Task to carry out:
An exact copy of the entries is needed, with every picture left out.

*** Available data

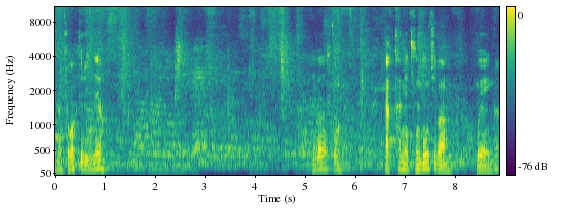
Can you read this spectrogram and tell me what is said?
이런 조각들이 있네요. 이거는 좀 낙타면 중동지방 모양인가?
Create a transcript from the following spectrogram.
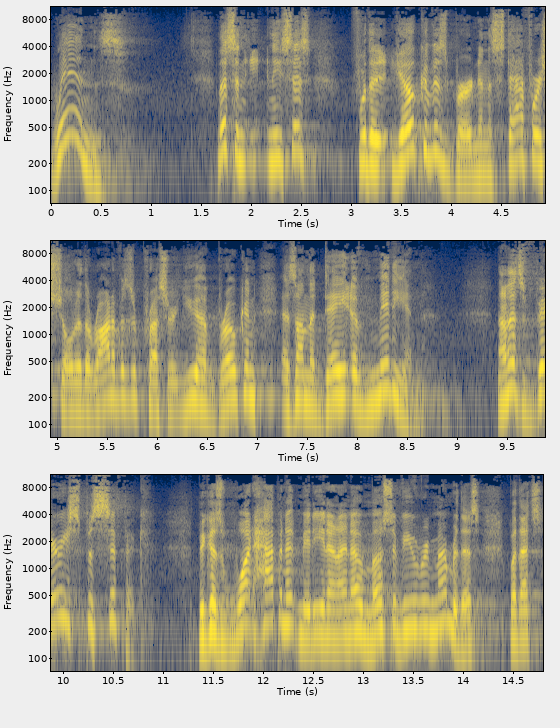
wins. Listen, and he says, For the yoke of his burden and the staff for his shoulder, the rod of his oppressor, you have broken as on the day of Midian. Now that's very specific. Because what happened at Midian, and I know most of you remember this, but that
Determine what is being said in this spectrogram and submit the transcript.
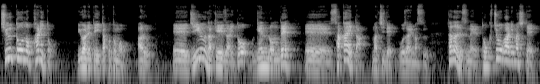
中東のパリと言われていたこともある、えー自由な経済と言論で、えー栄えた町でございます。ただですね特徴がありまして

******

The answer:
Can you read this spectrogram and tell me what is said?
이런 조각들이 있네요. 이거는 좀 낙타면 중동지방 모양인가?
Create a transcript from the following spectrogram.
wins. Listen, and he says, For the yoke of his burden and the staff for his shoulder, the rod of his oppressor, you have broken as on the day of Midian. Now that's very specific. Because what happened at Midian, and I know most of you remember this, but that
Determine what is being said in this spectrogram and submit the transcript.
中東のパリと言われていたこともある、えー自由な経済と言論で、えー栄えた町でございます。ただですね特徴がありまして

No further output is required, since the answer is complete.